BOLTON LANDING — Lake George lovers gathered Saturday to review projects done to protect water quality and map more initiatives for the future.
They packed a dark conference room at The Sagamore in Bolton Landing for The Fund for Lake George’s annual meeting. The Fund, one of several Lake George advocacy organizations, has invested over $1 million in 2017 on water quality projects.
“We, like you, are intensely, intensely passionate about this lake,” said Jeff Killeen, The Fund’s chairman for its board of trustees, to the crowd.
Lake George is a Class AA-Special water body, which means it’s a drinking water source and has specific protections to keep it that way.

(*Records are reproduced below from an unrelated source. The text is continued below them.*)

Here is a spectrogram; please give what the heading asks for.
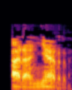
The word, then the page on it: arañar: espagnol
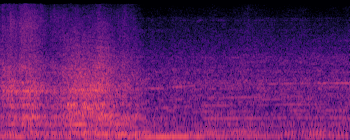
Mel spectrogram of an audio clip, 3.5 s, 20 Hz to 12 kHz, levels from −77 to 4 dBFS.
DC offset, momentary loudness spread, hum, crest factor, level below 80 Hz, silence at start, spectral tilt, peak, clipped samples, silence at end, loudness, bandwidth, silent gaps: under 0.1%; 11 LU; none; 16 dB; -40 dBFS; 0 s; -4 dB/octave; -10 dBFS; under 0.1%; 0 s; -27 LUFS; 11.5 kHz; none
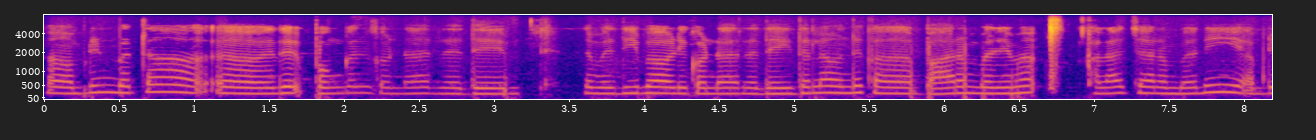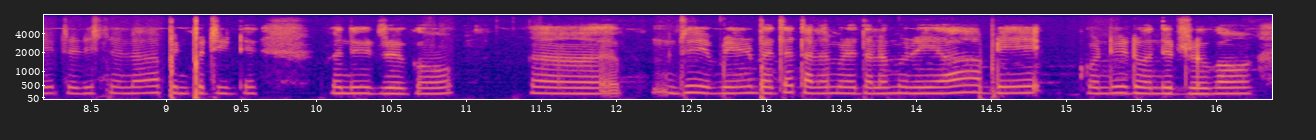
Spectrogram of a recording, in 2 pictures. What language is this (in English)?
Tamil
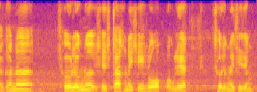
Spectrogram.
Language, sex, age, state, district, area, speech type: Bodo, female, 60+, Assam, Chirang, rural, spontaneous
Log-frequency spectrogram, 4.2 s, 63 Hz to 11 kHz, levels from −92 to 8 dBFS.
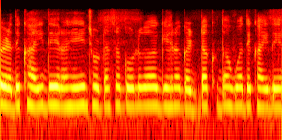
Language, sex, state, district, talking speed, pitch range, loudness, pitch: Hindi, female, Chhattisgarh, Raipur, 200 wpm, 215-225 Hz, -18 LUFS, 220 Hz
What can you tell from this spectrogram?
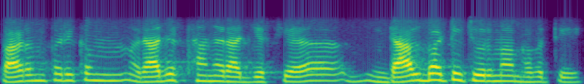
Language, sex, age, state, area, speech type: Sanskrit, male, 18-30, Delhi, urban, conversation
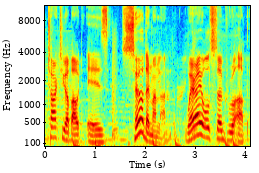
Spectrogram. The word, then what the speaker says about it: Södermanland: Södermanland Södermanland also has an alternative pronunciation which is Sörmland and that's why Sörmland Yeah, that's the Sörmland. Mm. They skip a lot of letters.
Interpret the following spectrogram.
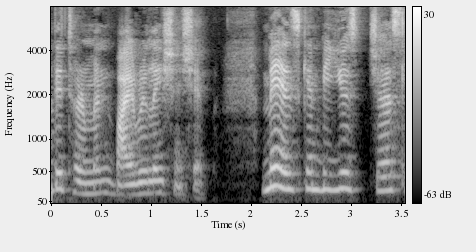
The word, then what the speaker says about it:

For example, no industrial or sewage waste can be discharged into Lake George.
The 32-mile long lake is one of the cleanest in the country, but it still has its share of challenges. Private and municipal water and sewer infrastructure in communities along the lake are aging and deteriorating. Winter applications of road salt have shown to run off into the lake. Invasive species, like Eurasian water milfoil, threaten recreation, as well as native species.
There are looming threats, too, including harmful algal blooms, or cyanobacteria. Cyanobacteria look like algae, but have toxins that can make people sick. Lake George has had its share of algae, but officials say it has not had a cyanobacteria bloom...yet. Venetia Lannon, the state’s deputy secretary of the environment, said the state has invested in a harmful algal bloom action plan for the lake, and 11 others, in hopes that it will never have that problem.
Groups like The Fund, along with state and local partners, are tackling these water quality threats as they can.
For example, The Fund has a septic system upgrade matching grant program. The focus has been on Dunham’s Bay, which has been the site of some benthic algae blooms. So far, The Fund has invested $104,000 to help replace 14 septic systems, said Lake George Waterkeeper Chris Navitsky. The Fund’s Executive Director, Eric Siy, said that’s about 16 percent of the septic systems in Dunham’s Bay.
The Fund is also working with state and local officials to secure the $22 million needed for the village of Lake George’s new wastewater treatment plant. Siy said The Fund’s studies have shown the degrading plant to be the number one source of nitrate (a kind of nutrient) pollution in the lake. So far, about $7 million has been secured.
“This plant is scheduled to be replaced by 2021, and let me tell you, that will be a major cause for celebration,” Siy said.
The meeting’s keynote speaker, author and journalist Dan Egan, has written about water quality issues in the Great Lakes. Invasive species have plagued those water bodies, some of which are impacting Lake George, too. Zebra mussels and Asian clams, for example, have burrowed their way into the lake bottom. Boat washing stations are set up around the lake to keep vessels from transporting invasives from one water body to the next.
The Fund has also partnered with the IBM Corporation and Rensselaer Polytechnic Institute for The Jefferson Project, a kind of mapping and water quality monitoring system. John E. Kelly III, senior vice president of Cognitive Solutions and Research at IBM, explained that there are 52 platforms on the lake with over 500 sensors measuring over 300 million data points.
That data, combined with wind and weather patterns, can help scientists predict different water quality scenarios, Kelly said. It’s a developing project unlike any other in the world, and the three organizations hope by 2020 it can be replicated on other lakes.
The meeting showed that many are working hard to keep the lake clean. Besides protecting the staple attraction of a $2 billion tourism industry, protecting Lake George is a personal matter.
“We do it because Lake George is in our souls, as I know it is in yours,” Killeen said. “This lake has indeed cast a sweet spell on all of us. It refreshes us every day, even when we’re not here. It inspires us to never forget just how lucky we are to be here at Lake George. Our association with this lake really is a living legacy, for each of us, for our families and for generations yet to come.”